xorl %eax, %eax

HUMINT in the age of cyber

leave a comment »

For the last few years I have been spending significant amount of time learning, researching, and evaluating different intelligence disciplines for use in the cyber/online domain. One of them was Human Intelligence (HUMINT), and no I don’t mean social engineering, more like adapting traditional HUMINT for cyber intelligence operations. At some point in 2020 I got the opportunity to present some of my findings from this research in a private conference event.

There are many TTPs from traditional HUMINT tradecraft that can be used equally effectively in online intelligence collection operations. I cannot publicly share this slide deck but here is a rough overview of the topics I talked about in that private conference from 2020:

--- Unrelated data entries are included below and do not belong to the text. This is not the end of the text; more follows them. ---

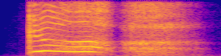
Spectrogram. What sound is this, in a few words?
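Vox Sur Japanese; Mirianne; kingsraid; jp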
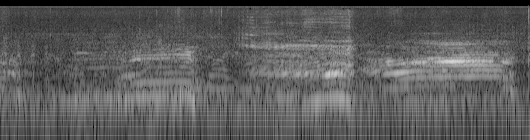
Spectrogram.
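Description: Angus cattle mooing: three long, drawn-out moos one after another.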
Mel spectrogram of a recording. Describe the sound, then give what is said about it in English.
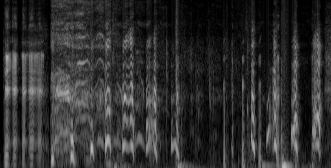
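Pygmy goats bleat over and over in quick succession, loud, their wavering, nasal cries overlapping into a busy chorus with no talking. “Have you put a bulk order in for pygmy goats?”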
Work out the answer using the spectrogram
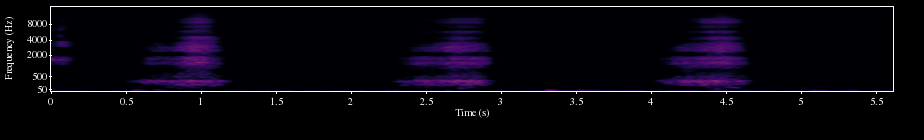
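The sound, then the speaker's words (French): Three long, slow yogic breaths during a pranayama exercise. Each is a loud, airy rush of air, with short quiet pauses between them and no talking. “Expire. Inspire.”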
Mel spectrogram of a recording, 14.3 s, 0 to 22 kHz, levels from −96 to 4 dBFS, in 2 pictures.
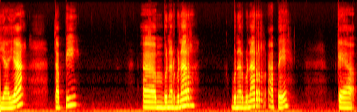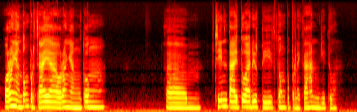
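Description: No technical faults can be heard anywhere in the recording.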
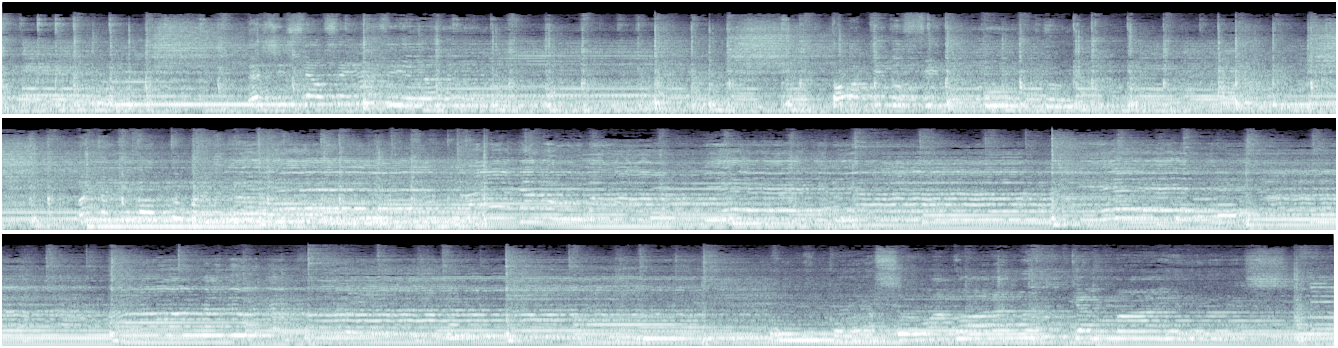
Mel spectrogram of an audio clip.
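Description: A live band playing a song: a man singing over electric guitars, a bass line and a drum kit.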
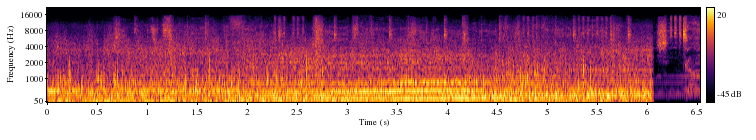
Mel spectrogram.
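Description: Car engine running under way, its pitch rising slowly through the middle, with steady road and wind rumble.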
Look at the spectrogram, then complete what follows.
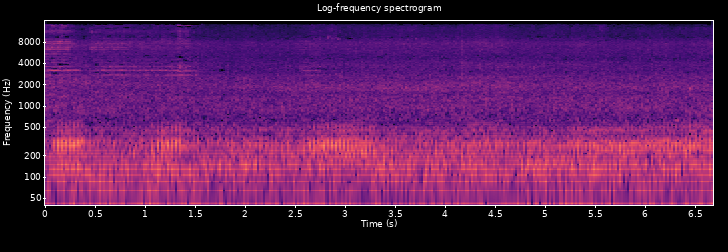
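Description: Traffic of motorcycles and scooters pulling away and crossing the railway tracks. Their small engines run steadily, swelling a few times as groups ride past.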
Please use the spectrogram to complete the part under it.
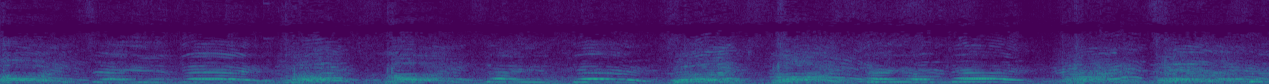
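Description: Protest crowd chanting and shouting in New York during summer unrest. Loud, many-voiced bursts rise and fall in a repeated chant rhythm, with raw yelling in between.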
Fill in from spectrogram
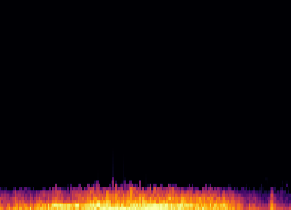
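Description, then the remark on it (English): A luxurious limousine's engine rumbles loudly and pulls away, its pitch rising as it accelerates steadily before the sound eases off slightly at the very end. “Seated in a luxurious limousine equipped with the correct English chauffeur”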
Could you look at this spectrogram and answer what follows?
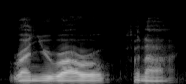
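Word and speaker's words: Runyararo Fana: which is under the name of Runyuraro Fana, and that's spelled R-U-N-Y-A-R-A-R-O Fana, F-A-N-A.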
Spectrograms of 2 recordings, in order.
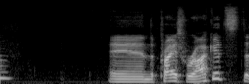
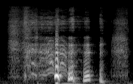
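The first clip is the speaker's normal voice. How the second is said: high, breathy burst of giggles; amused laugh; 6 dB louder than usual. Real, not acted. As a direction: laugh at your own joke. Laughs at his own joke.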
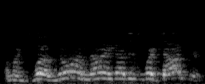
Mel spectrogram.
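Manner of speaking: high loud indignant denial; defensive junkie voice. Acted. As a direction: protest way too much. Acted defensive drug denial.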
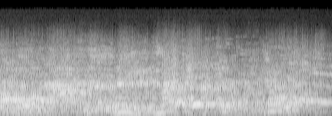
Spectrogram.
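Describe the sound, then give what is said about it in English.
The King Kong Roar sound effect, used as the voice of the Bumble, the Abominable Snow Monster in the stop-motion Christmas special Rudolph the Red-Nosed Reindeer: a loud, sustained, rumbling roar that fills the whole stretch without talk. “That was the Abominable Snow Monster, aka the Bumble, from the old stop-motion Christmas special Rudolph the Red-Nosed Reindeer. One of the Bumble's vocalizations is a sound effect called the King Kong Roar.”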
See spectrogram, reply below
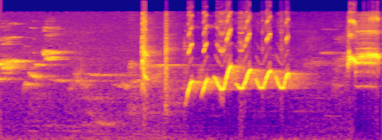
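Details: White-rumped shama singing a long song to provoke fighting, with tail-snapping: soft whistles and sharp clicks, then a rapid zigzag trill of rising and falling notes, ending in a bright high phrase.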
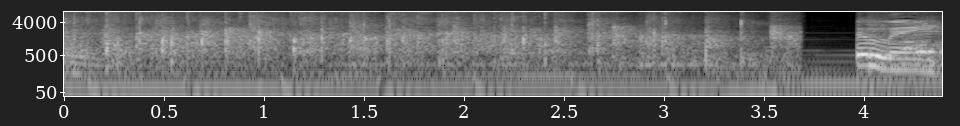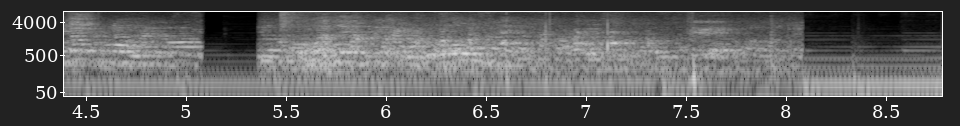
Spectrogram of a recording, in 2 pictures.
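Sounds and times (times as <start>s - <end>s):
classroom applause: 0.0s - 3.7s, 5.4s - 7.9s
speech: 4.0s - 4.8s
laughter: 4.8s - 8.1s.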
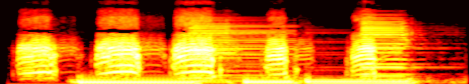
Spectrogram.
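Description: Five loud duck quacks in a quick series, each dropping in pitch, over the start of an intro music track whose low bass note comes in about half a second in.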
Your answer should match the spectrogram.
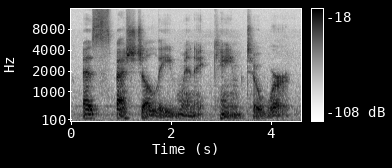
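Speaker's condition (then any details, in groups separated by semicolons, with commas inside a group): Essential tremor; affects legs as well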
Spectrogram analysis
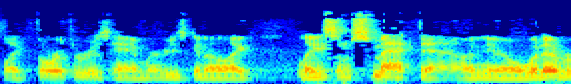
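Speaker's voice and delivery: plain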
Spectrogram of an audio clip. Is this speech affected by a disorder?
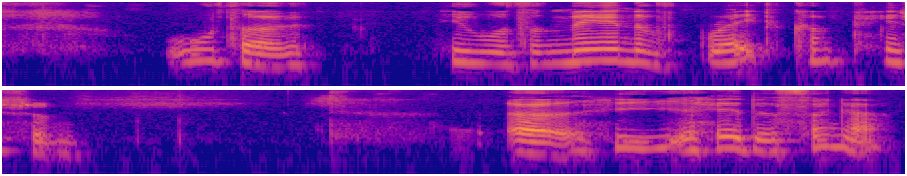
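Yes: cerebral palsy; onset at 8 days old.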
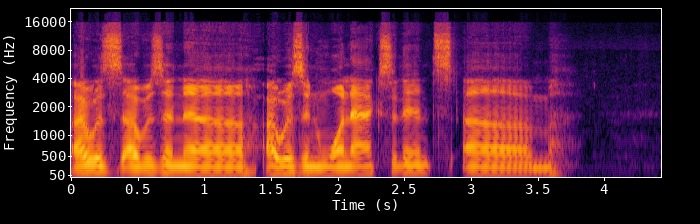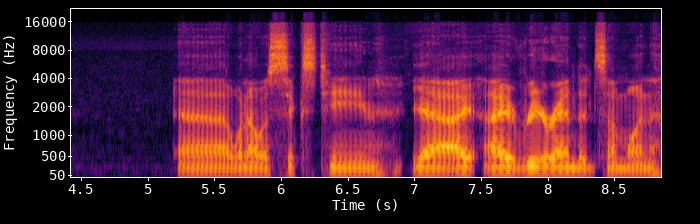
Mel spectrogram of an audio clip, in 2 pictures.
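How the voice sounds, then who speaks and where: In a normal speaking voice, a man with an American accent talks at a medium pitch and a fairly slow pace with fairly even intonation, on a very clean recording with a silent background. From United States. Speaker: YouTuber guest. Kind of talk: casual chat.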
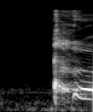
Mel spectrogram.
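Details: After silence, one abrupt cough breaks into a short voiced sound from a young child.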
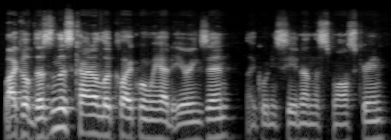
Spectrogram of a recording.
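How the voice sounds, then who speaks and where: A man's voice: mid-range voice, fast, a little mellow, a little hiss or hum. A young man chatting as a guest on a casual hangout, rambling and hesitant with lots of fillers. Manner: rambling, hesitant, self-conscious.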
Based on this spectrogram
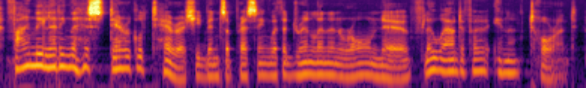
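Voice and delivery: usual speaking voice

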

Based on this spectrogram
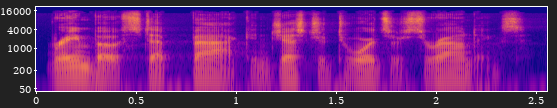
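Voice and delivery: plain reading voice

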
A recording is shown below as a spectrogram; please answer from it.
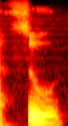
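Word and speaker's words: suit: देखिएगा सूट, यू आई टी है, तो इसमें ऊ का उच्चारण हुआ है, आई का उच्चारण नहीं हुआ। इसमें देखिएगा फ्रूट, तो आई का उच्चारण इसमें नहीं हुआ, फ्रूट।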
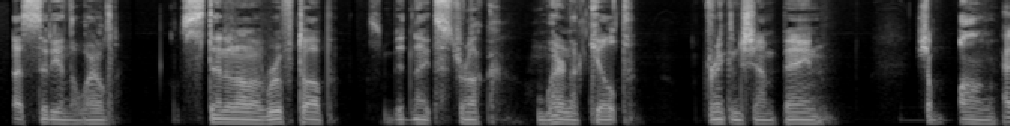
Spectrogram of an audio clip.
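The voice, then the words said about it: Put-on Scottish accent. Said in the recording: “The listeners want me to use my Scottish accent ... see if it turns Australian like last episode”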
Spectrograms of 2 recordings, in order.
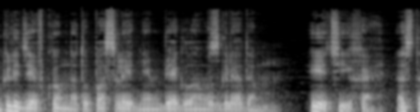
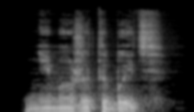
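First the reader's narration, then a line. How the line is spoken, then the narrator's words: Barely audible, bewildered. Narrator (Russian): Чуть слышно, растерянно проговорил Бруно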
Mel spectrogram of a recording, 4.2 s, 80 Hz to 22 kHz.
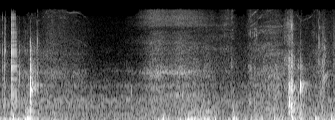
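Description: Faint plastic clicks and scraping of a Milwaukee M12 battery pack being worked loose and pulled out of the top of a laser level, with small clicks near the start and near the end.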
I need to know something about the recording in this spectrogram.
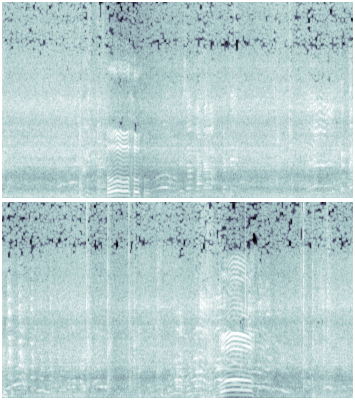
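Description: A mechanical bull's motor whirs as it bucks.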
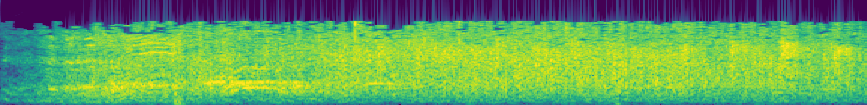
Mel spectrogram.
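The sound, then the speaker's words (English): A sustained burst of audience applause at a debate, steady and loud for about seven seconds, with dense overlapping clapping and a faint murmur of crowd chatter underneath. “If you would hold your applause until the debate proper is completely done, that is, you can applaud for both debaters, perhaps maybe at the very beginning here in a moment,”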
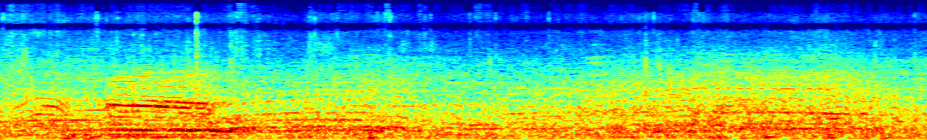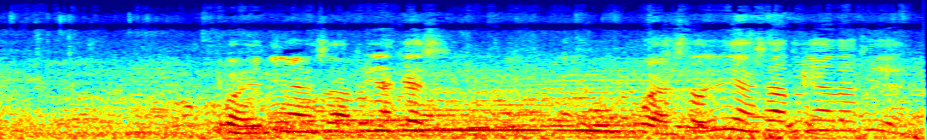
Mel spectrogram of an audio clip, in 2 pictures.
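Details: Raging cattle giving loud drawn-out moos, one near the start and a longer, rising bellow later, with other lowing cattle and faint voices behind.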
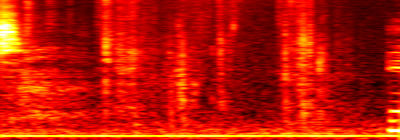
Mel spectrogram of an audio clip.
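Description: Faint rustling and crinkling of paper sticker sheets being handled, over a steady low hum.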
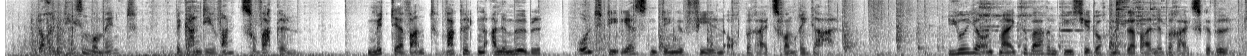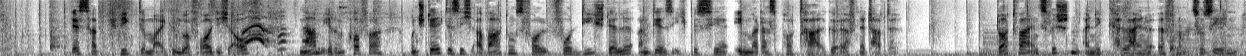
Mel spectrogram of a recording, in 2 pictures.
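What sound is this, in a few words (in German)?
Hoerspiel, Sprecher, Männer; Pummeleinhorn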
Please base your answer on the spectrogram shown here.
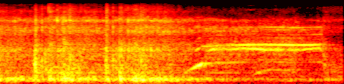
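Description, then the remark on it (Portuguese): A few sharp rifle shots, fired into the air, crack out in quick, uneven succession early on, over a steady background hum with a thin rising whine afterward. “Ele também pede que alguém o filme fazendo disparos para o alto com um fuzil.”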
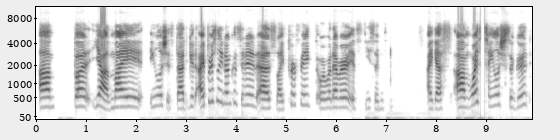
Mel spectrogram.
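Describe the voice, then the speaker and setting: Bright high Austrian woman vlogging. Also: normal speed, smooth, no echo, highs cut off. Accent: Austrian German. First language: German. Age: 20s. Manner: chatty, self-mocking, many ums. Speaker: streamer. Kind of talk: casual vlog to camera. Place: home room at night.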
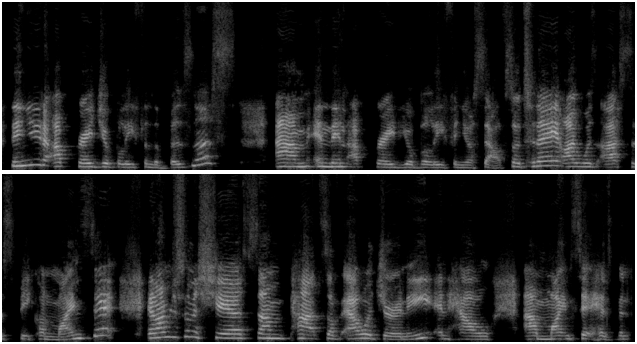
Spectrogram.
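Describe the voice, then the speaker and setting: A woman's voice: on the high side, sharp tone. A woman in her thirties, from Tonga, giving an earnest, emotional talk from home over a video call, with many fillers and restarts. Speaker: business speaker. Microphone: computer mic on a video call.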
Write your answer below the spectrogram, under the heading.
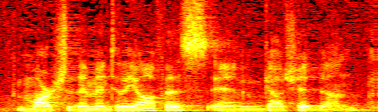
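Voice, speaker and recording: With an American accent, a man with a fairly low pitch speaks at a moderate pace in fairly even intonation. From Texas. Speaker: student activist panelist. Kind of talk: panel discussion.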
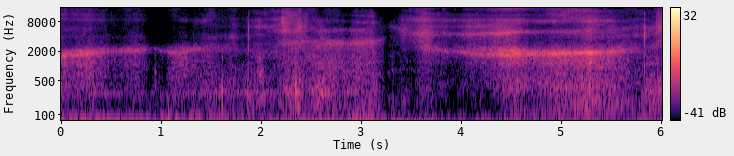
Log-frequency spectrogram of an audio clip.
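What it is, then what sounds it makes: Silicone microphone ears being scratched. Long manicured nails scratch and rub the white silicone ears and plastic housings of a 3Dio binaural microphone while both hands cup it. Up close this comes through as a dense, muffled rumble with soft scraping swishes, a hissy band swelling and fading on top, and a brief louder burst of rubbing midway.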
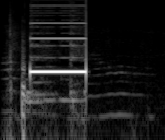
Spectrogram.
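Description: A single loud electronic beep: a steady high tone that starts about a third of a second in and cuts off suddenly under a second later.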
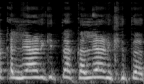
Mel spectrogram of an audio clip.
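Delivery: loud, high repeated call. Retold or imitated. Guruji calling out loudly.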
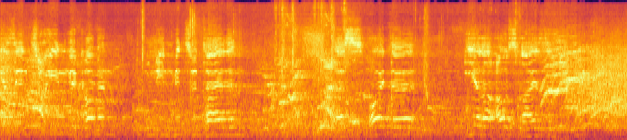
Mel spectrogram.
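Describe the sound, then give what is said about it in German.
A large crowd in Prague cheers and shouts in jubilation, many overlapping voices rising into whoops and excited cries, loud and sustained throughout with brief swells. “Der Jubel ist eine Sache.”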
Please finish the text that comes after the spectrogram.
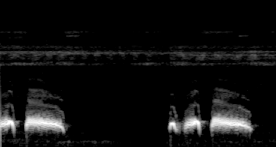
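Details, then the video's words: Lure spotted dove cooing in the afternoon to bring wild birds to the ground; the long final coo of one phrase, a pause, then a full phrase of two short rising notes and one sustained level coo. "TEKUKUR PIKAT NEKAN,AGAR BURUNG LIAR TURUN TANAH"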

  • Definitions/terminology
  • HUMINT examples as a cyber collector and as a cyber defender
  • Preparation (cover story, infrastructure, OPSEC measures)
  • Deep dive in the two main HUMINT collection approaches
    • Elicitation
    • Recruitment
  • Frameworks – theory & practice
  • How to select your approach
  • Key takeaways

Although I cannot share the content, I can share the some important recommendations in case you are performing, or you are interested, in online HUMINT.

  • Your security is the first priority. Remember that you are dealing with either criminals or intelligence professionals.
  • Don’t limit yourselves in any framework, use them as guidelines.
  • Humans change, don’t assume what you used in the past will still work in the future. Do your assessment.
  • Know (and set) your limits. It’s easy to end up doing criminal activities if you don’t.
  • If you are doing that professionally, make sure you have all required legal sign-offs before starting.

In case you want to get this one step further and perform Information Operations (IO) by exploiting the human nature, I highly recommend you to check out this leaked slide deck from GCHQ’s Human Science Operations Cell (HSOC) which goes through the Online Covert Action Accreditation (OCAA) program the Joint Threat Research Intelligence Group (JTRIG) was setting up in 2012-2013. It covers:

  • Introduction to online HUMINT
  • Introduction to online Influence & Information Operations
  • Introduction to Computer Network Attacks (CNA) & Disruption operations

A video presentation of it is available here. It’s slightly outdated, but it has some really good foundations.

Written by xorl

April 1, 2021 at 16:47

Leave a Reply

Fill in your details below or click an icon to log in:

WordPress.com Logo

You are commenting using your WordPress.com account. Log Out /  Change )

Google photo

You are commenting using your Google account. Log Out /  Change )

Twitter picture

You are commenting using your Twitter account. Log Out /  Change )

Facebook photo

You are commenting using your Facebook account. Log Out /  Change )

Connecting to %s